2 teaspoons vanilla extract
1 egg
¼ cup all-purpose flour
¼ teaspoon salt
½ teaspoon nutmeg
2½ ounces dark chocolate (60-72% cacao), chopped
Flaked sea salt (I use Maldon)

Pulse the oats in a food processor to make a coarse flour. You’re looking for a varied texture, some finer meal, some flecks of oat. Pour the oats into a bowl and set aside, and cream the butter and sugar together in the food processor. Add the vanilla and egg and mix well, scraping down the sides of the bowl as necessary. Add the oat flour, all-purpose flour, salt, and nutmeg, and pulse a few times until just combined, scrape the sides, and give it a few more quick pulses.

Line a surface with a sheet of parchment or wax paper and sprinkle with rolled oats and turbinado sugar. Dump the dough onto the lined surface and roll into a log 2 inches in diameter.  The dough will be sticky, so you’ll have to work quickly. (If you have any trouble making a uniform log, do the best you can, and once the dough has chilled for 20-30 minutes, you can remove it from the fridge and give it a quick roll to correct any lumps or bumps.) Wrap the log in plastic and chill for 1-2 hours, or overnight. (Save the parchment paper for lining your baking sheet.)

Heat the oven to 350 degrees and line a baking sheet with parchment paper.

Remove the log from the fridge and slice the log it into coins 3/8 of an inch thick.

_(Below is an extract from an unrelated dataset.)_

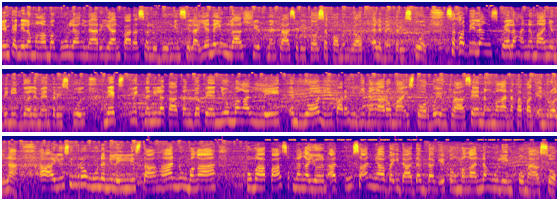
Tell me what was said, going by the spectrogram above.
Yung kanilang mga magulang nariyan para salubungin sila. Yan na yung last shift ng klase rito sa Commonwealth Elementary School. Sa kabilang eskwelahan naman yung Benigno Elementary School, next week na nila tatanggapin yung mga late enrollee para hindi na nga raw maistorbo yung klase ng mga nakapag-enroll na. Aayusin raw muna nila yung listahan ng mga pumapasok na ngayon at kung saan nga ba idadagdag itong mga nahuling pumasok.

Place them on the baking sheets 1½  inches apart and bake until the edges and bottoms are golden, 16-18 minutes. Cool completely on a wire rack.

When the cookies have fully cooled, melt the chocolate in a double boiler or glass bowl over a pot of simmering water. Drizzle the chocolate over the cookies using a fork; dip the fork into the chocolate and give the fork a few good hard taps over each cookie. For more control, you can do as Sara suggests: Scoop the slightly cooled chocolate into a plastic bag, snip off a corner, and pipe it onto the cookies. Sprinkle a few flakes of salt on top of each cookie. At a cool room temperature the chocolate will set in 30-45 minutes. Store in an airtight container between layers of waxed paper. The cookies will keep for a week.

Makes about 20 cookies.


london bakes said...

I've been eyeing this recipe too; the idea of oats in shortbread seems nothing short of genius. They look really lovely.

Molly said...

Happy (post-) Thanksgiving! Happy Thanksgiving miracle sleep! These cookies sound great. I am opposed to the fact that Christmas music is already flooding the airwaves, but I am not opposed to thinking about holiday cookies. These look like a fantastic start.

Li @ Words and Cake said...

I love the sound of these cookies, they look beautifully rustic. Taking these on a plane trip sounds particularly appealing.

Jess said...

london bakes - Pull the trigger! They're terrific.

Molly - Hiya! Is it weird that I actually love all the Christmas stuff? The music, the lights, the little foil-wrapped everything in the drugstores and supermarkets? I even love that it starts up before Thanksgiving's through! Of course, I don't have the pressure of actually celebrating Christmas. I just kind of get to live all around it. So that probably helps.

Li - Yes, they're a great cookie to have in transit. I was thinking about them on my return flight from Ohio today, wishing I had a couple stashed in my carry-on.

Anna Lee said...

Jess, you are an INCREDIBLE writer, and I really mean it. Thanks so very much for sharing your gift! My two favorite lines from this post, "We've got leaves, piles of them, and a baby who knows what they're for." And that picture is almost too much to handle. So cute. My other favorite line is "we have five pies on the table in various shades of almost gone." How does it happen that a person is so good at what they do? Again, thanks for sharing. I love reading what you write.

Jess said...

Oh my goodness, Anna Lee, you just made my day. Wow. Thank you so much.

sara said...

It makes me so happy to see this recipe here, while still embarassed that I believe I misused the word circumference for diameter in a book that has been sent out to thousands. opps. thank heavens for our late night emailing and your smartness!! they look lovely and oh man, can you write.

Jess said...

Sara - Don't fret, my dear! I obviously knew what you meant. I just sent word to Eli to pick up some chocolate on his way home. I've got another batch of these babies in the works. xo.